» Records for the task
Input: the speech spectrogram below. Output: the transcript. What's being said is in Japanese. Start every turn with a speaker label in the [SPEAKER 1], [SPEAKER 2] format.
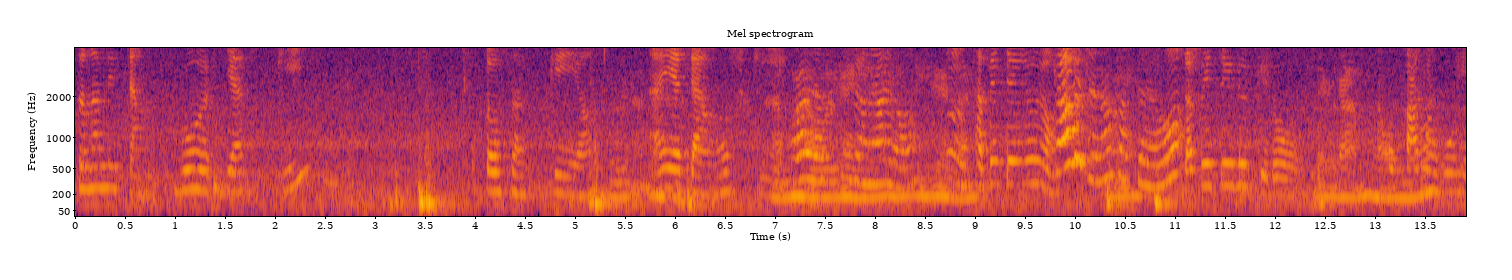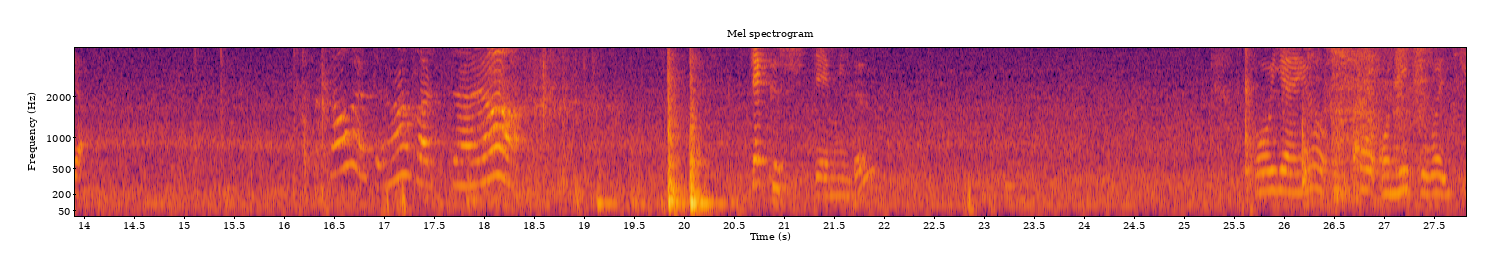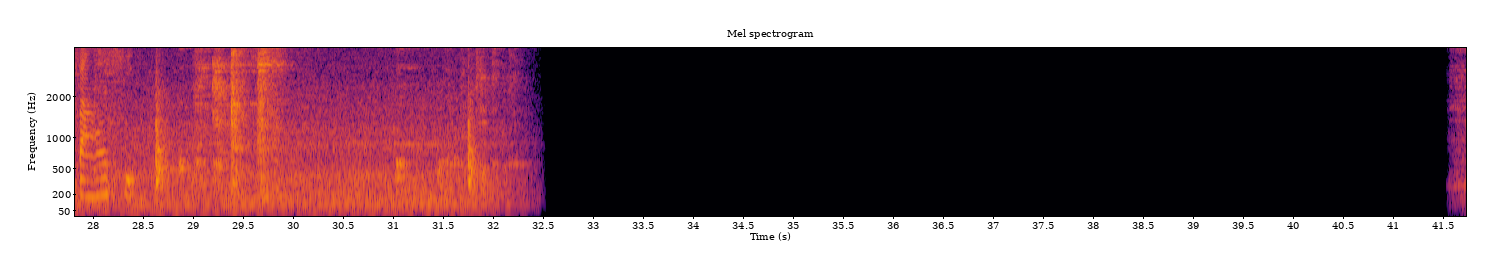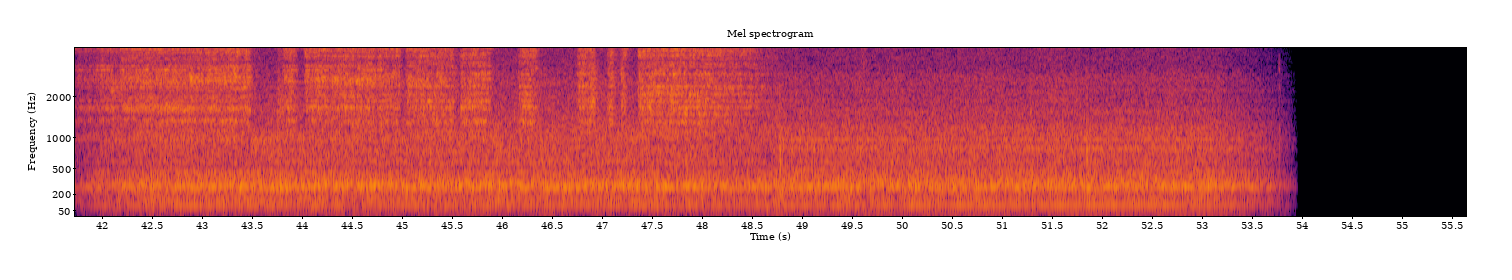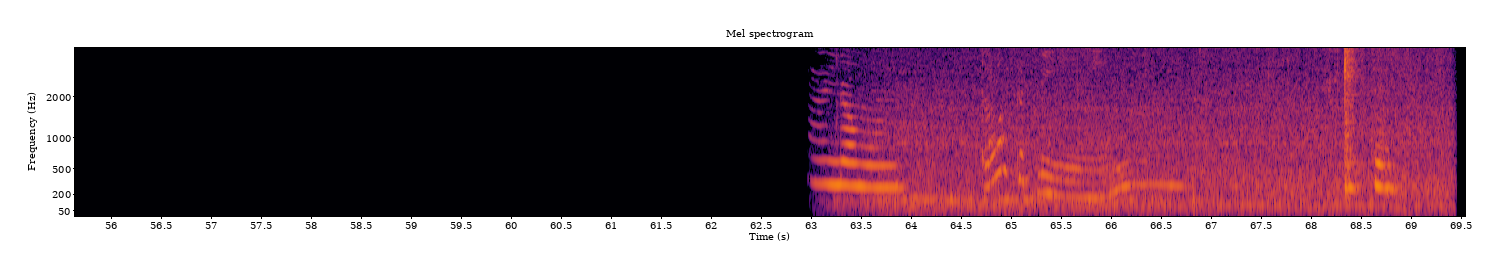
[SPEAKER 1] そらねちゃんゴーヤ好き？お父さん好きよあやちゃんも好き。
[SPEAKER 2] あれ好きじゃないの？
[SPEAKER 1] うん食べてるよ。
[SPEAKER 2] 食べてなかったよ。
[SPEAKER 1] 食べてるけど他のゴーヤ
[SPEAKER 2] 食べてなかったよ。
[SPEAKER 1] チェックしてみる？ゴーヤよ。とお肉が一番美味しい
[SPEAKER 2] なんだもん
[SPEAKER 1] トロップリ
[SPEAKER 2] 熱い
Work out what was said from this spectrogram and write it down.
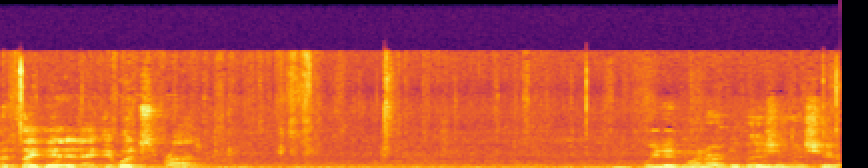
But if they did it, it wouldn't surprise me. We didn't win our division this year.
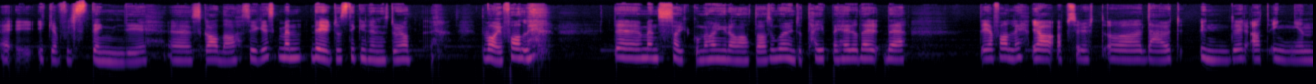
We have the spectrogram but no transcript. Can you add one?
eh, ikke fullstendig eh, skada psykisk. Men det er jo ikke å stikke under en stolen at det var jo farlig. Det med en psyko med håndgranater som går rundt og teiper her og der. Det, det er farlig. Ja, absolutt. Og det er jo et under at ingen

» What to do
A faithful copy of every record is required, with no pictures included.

» Answer for the task
Input: the speech spectrogram below. Output: the transcript. What's being said is in Japanese. Start every turn with a speaker label in the [SPEAKER 1], [SPEAKER 2] format.
[SPEAKER 1] そらねちゃんゴーヤ好き？お父さん好きよあやちゃんも好き。
[SPEAKER 2] あれ好きじゃないの？
[SPEAKER 1] うん食べてるよ。
[SPEAKER 2] 食べてなかったよ。
[SPEAKER 1] 食べてるけど他のゴーヤ
[SPEAKER 2] 食べてなかったよ。
[SPEAKER 1] チェックしてみる？ゴーヤよ。とお肉が一番美味しい
[SPEAKER 2] なんだもん
[SPEAKER 1] トロップリ
[SPEAKER 2] 熱い
Work out what was said from this spectrogram and write it down.
But if they did it, it wouldn't surprise me. We didn't win our division this year.
We have the spectrogram but no transcript. Can you add one?
eh, ikke fullstendig eh, skada psykisk. Men det er jo ikke å stikke under en stolen at det var jo farlig. Det med en psyko med håndgranater som går rundt og teiper her og der. Det, det er farlig. Ja, absolutt. Og det er jo et under at ingen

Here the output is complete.